Are your students’ persuasive essays seamless and connected? In this persuasive writing lesson, students will learn how to write for a specific audience, linking opinions with reasons. Transition words are the missing links!
This exercise is designed to reinforce the concept of writing compound sentences to show relationships between two independent clauses. Your students will write compound sentences with the support of sentence frames.
Now that you’ve learned how to construct sentences, learn the different kinds of sentences (yep, there’s more than one!). Practice making simple, compound, and complex sentences with our stash of classroom (or anytime) materials on the subject. Practice writing them out in worksheets, build some in real life with an activity, or click and drag sentence fragments in an online quiz. Next stop, writing novels!
Once your student learns the basic elements of a sentence they may feel ready to start writing more complex pieces. Teaching them how to expand beyond simple sentences into complex and compound sentences will give them the ability to vary their sentences in a way that expands readability and comprehension.

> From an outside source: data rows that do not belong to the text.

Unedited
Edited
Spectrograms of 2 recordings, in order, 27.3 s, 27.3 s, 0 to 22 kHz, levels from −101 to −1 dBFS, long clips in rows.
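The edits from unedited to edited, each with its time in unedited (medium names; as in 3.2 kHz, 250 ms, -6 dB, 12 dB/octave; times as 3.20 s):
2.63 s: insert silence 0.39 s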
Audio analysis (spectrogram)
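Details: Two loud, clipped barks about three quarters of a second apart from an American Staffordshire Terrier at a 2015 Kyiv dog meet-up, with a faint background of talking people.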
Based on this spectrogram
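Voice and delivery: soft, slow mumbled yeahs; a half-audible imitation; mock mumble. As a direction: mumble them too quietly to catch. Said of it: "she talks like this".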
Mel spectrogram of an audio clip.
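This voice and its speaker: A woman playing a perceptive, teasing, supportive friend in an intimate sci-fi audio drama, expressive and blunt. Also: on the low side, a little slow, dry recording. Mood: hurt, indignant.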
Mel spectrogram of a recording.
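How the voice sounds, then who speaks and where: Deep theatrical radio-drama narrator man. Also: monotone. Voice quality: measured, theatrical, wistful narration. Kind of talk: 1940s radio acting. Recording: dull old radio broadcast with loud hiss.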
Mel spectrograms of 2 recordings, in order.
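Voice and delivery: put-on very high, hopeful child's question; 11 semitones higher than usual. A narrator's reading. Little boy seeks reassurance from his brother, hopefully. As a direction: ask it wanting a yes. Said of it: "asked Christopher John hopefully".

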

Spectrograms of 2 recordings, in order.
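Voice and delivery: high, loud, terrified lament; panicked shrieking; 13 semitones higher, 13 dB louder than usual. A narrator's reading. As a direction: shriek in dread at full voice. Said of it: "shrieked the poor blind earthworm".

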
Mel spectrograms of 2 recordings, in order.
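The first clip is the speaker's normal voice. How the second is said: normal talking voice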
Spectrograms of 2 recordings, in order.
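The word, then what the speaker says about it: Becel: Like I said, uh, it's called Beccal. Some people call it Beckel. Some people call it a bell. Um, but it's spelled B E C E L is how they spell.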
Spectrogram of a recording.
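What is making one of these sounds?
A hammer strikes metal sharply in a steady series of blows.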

A simple sentence consists of three parts. Use an example sentence when explaining to your students. Considering the example sentence, “John ran down the street.”
John is the subject. The subject or the actors the sentence is about.

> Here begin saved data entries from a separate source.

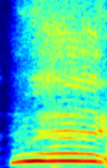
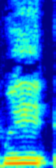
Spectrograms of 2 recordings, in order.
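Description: First: Loud, high mock wail; imitated hysterical bawling. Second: Small, high, soft mock cry; a tiny imitation whimper; imitated little whimper. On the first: Imitating a small child bawling at a voice, hysterical mock wail. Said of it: "bawl, like, hysterically". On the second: Imitating a small child barely crying, soft mock whimper. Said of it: "It wasn't just like".

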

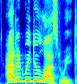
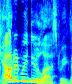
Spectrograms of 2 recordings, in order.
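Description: First: A touch higher, voicing an imagined listener; lightly voiced fan asking; mock listener question. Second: Said in the usual way. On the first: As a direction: ask it as the curious listener. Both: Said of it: "I can hear your question".

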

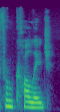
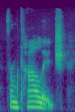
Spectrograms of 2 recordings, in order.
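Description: First: Said in the usual way. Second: Drawn-out American "college"; American accent. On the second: Acted. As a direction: say "college" slowly with an open American "ah". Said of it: "continue reading in my best American accent".

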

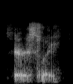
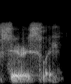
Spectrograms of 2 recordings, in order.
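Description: First: Seriously breathed as a soft unvoiced whisper; whispered repeat. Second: Said in the usual way. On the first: Real, not acted. Grateful worker to hosts, whispered Seriously.

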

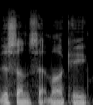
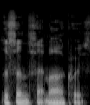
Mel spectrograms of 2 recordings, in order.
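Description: First: Marquis as it is called, mar-KEE. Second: Marquis as it is spelt, MAR-kwiss. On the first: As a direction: say Marquis ending in "key", S silent. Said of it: "they do call it". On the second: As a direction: say Marquis with "kw" and a final S. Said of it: "even though it's spelt". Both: Shown as a demonstration.

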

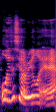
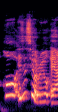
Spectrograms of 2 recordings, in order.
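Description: First: Lightly imitated curiosity; mildly curious coworker. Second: High-pitched imitated astonishment; mock amazement. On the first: Workmates asking about her locks, mildly curious. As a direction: ask with a touch of mock wonder. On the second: Workmates seeing her new braids, mock amazed. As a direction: gush it high, like an amazed coworker.

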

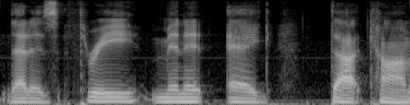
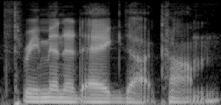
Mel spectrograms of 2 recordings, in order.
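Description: First: Three minute egg dot com said slowly, each word set apart; slow, spelled-out repeat. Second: Said in the usual way. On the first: Shown as a demonstration. Host repeating his website address slowly for listeners. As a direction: say it again slowly so they catch the address.

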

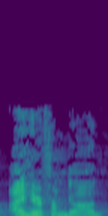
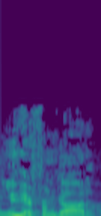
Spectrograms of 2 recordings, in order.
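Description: First: "I" set firmly against "you"; contrastive I. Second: "you hear from God" as the other side's claim; contrastive YOU. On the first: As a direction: stress on "I", the rest falling away. Contrasting his claim with boss's. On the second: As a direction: set "you" against "I", a little louder. Contrasting boss's claim with his own. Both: Retold or imitated.

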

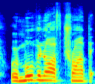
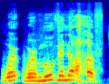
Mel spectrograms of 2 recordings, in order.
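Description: First: Said in the usual way. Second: Laughing. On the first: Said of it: "restates it without laughing". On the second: Real, not acted. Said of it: "laughs mid-phrase".

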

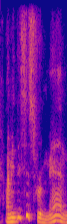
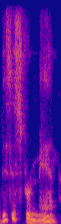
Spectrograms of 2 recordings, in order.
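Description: First: This is for men, pressed harder and louder; emphatic repeat. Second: Said in the usual way. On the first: Real, not acted. Preacher repeating his point to the men, emphatic. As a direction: lean in hard on is.

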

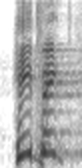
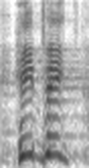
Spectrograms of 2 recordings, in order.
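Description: The two takes are said the same way.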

Ran is the verb. The verb or the action the subject is taking.
The sentence must be a completed thought.
If a sentence contains these three parts, it is considered a complete sentence or an independent clause. This means the sentence can stand alone.

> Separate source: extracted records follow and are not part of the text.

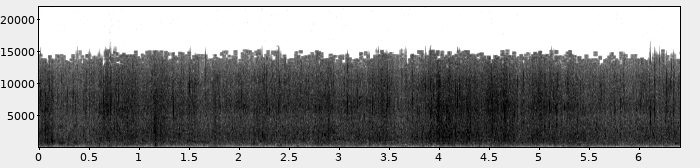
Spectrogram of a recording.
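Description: Waves lapping and splashing against a concrete breakwall, a steady wash of water noise, with faint voices in the background.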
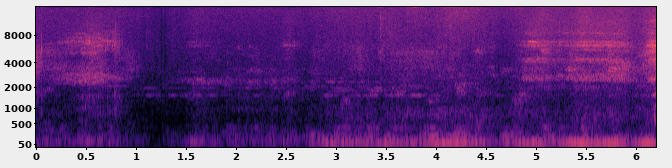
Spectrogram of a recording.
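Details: Person recorded asleep, low rumbling snoring that grows louder and more continuous toward the end, with faint room noise behind; snoring.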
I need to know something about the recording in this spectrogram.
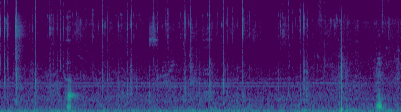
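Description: Faint computer keyboard typing: quick scattered keystrokes as a line of code is typed out, with two brief low thumps, one about a second and a half in and one near the end.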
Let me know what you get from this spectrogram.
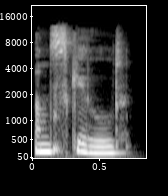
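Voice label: "unskilled", British English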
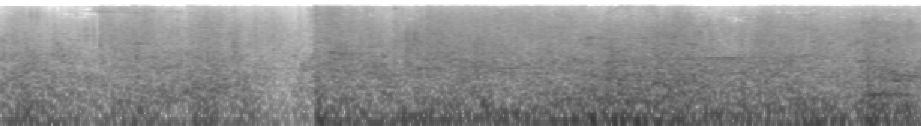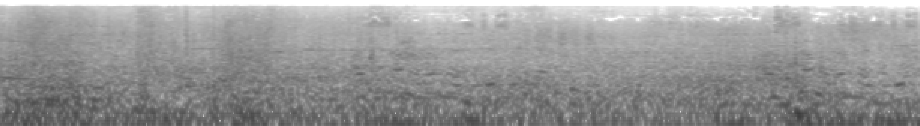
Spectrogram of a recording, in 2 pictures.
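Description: Video game spell effects and hits clash in a busy fight.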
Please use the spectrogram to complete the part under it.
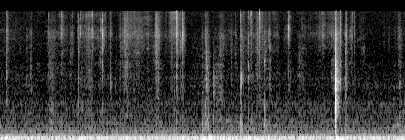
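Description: Plastic card sleeves rustle and click softly.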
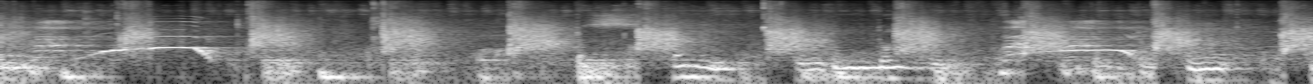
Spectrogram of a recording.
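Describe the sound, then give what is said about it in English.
An audience claps loudly and steadily, with surges of applause, scattered whoops and rising shouts mixed into the crowd noise throughout. “Let's get a clap.”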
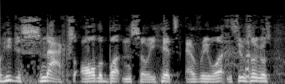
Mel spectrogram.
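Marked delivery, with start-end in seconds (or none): none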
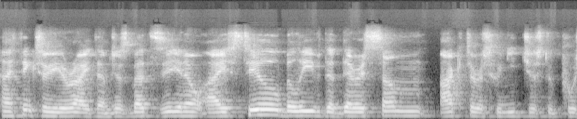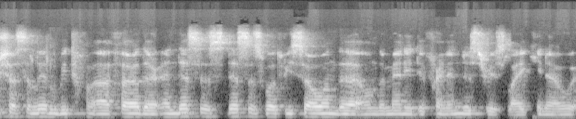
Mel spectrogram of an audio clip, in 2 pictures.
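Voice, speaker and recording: Through noticeable background noise, a man with a Polish accent speaks at a medium pitch with ordinary pitch variation and hardly any pauses. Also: moderate pace. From Poland. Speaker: podcast co-host. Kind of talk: casual chat.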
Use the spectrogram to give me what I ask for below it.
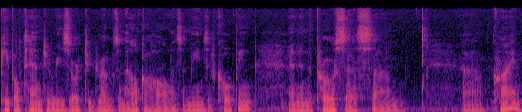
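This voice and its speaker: A man's very deep, low voice, dark and mellow in tone and somewhat breathy, at a fairly slow pace with fairly even intonation. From Canada, British Columbia, Prince George. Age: 60s. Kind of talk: interview. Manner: halting, with fillers.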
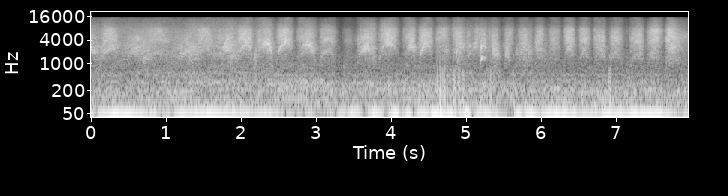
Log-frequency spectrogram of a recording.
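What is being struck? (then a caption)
Faux leather leggings over a leg. Long pink nails on both hands scratch black glossy faux leather leggings, a thin, soft layer stretched over a raised thigh and knee. A continuous run of quick, bright, hissy scratching strokes rises and falls steadily over a faint low hum.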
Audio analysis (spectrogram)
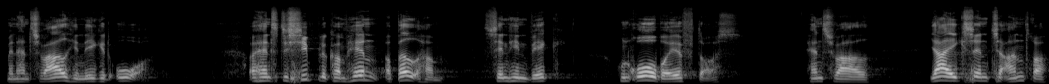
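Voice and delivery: measured, solemn scripture reading; gospel reading. Acted. Priest reading the gospel to the congregation, solemn and measured. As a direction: read the gospel aloud to the church.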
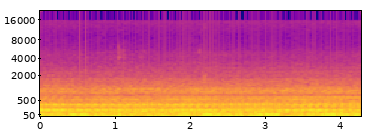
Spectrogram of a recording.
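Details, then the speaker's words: 2015 Kia Sorento 2.4 on a test drive, also carrying code P0011 for cam timing over-advanced: deep steady droning rumble while driving, heard as a wheel bearing noise, seemingly front left. "i do hear a wheel bearing noise sounds like front left"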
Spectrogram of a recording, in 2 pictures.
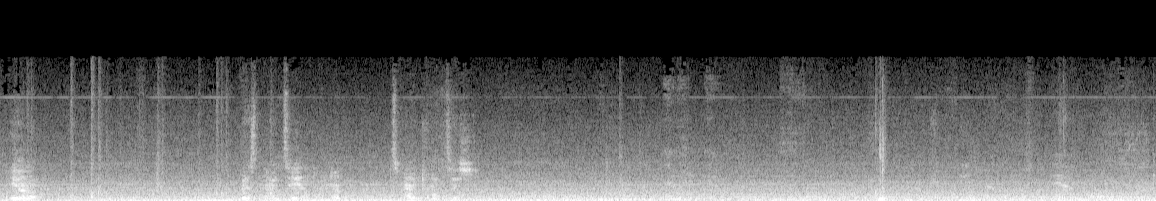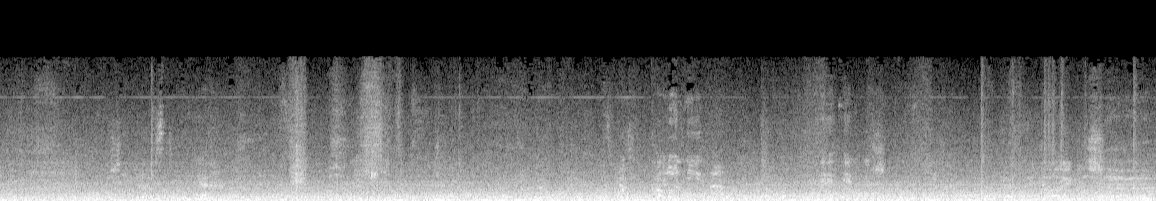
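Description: A vehicle's engine hums steadily from inside the cabin as it drives along a road.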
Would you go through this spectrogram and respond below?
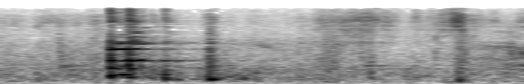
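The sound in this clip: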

A compound sentence, as the name implies, is created when two independent clauses are put together. The two complete sentences are connected using a coordinating conjunction. Examples of coordinating conjunctions are:
Using the resource provided by Education.com, your students can practice identifying independent clauses and merging them into compound sentences.
A complex sentence is when an independent clause joins with a dependent clause, or a sentence fragment, using a subordinating conjunction. The sentence: “After he woke up late” is not an independent clause because it is not a complete thought. When joined with the original independent clause, however, it becomes a complex sentence: “John ran down the street after he woke up late.”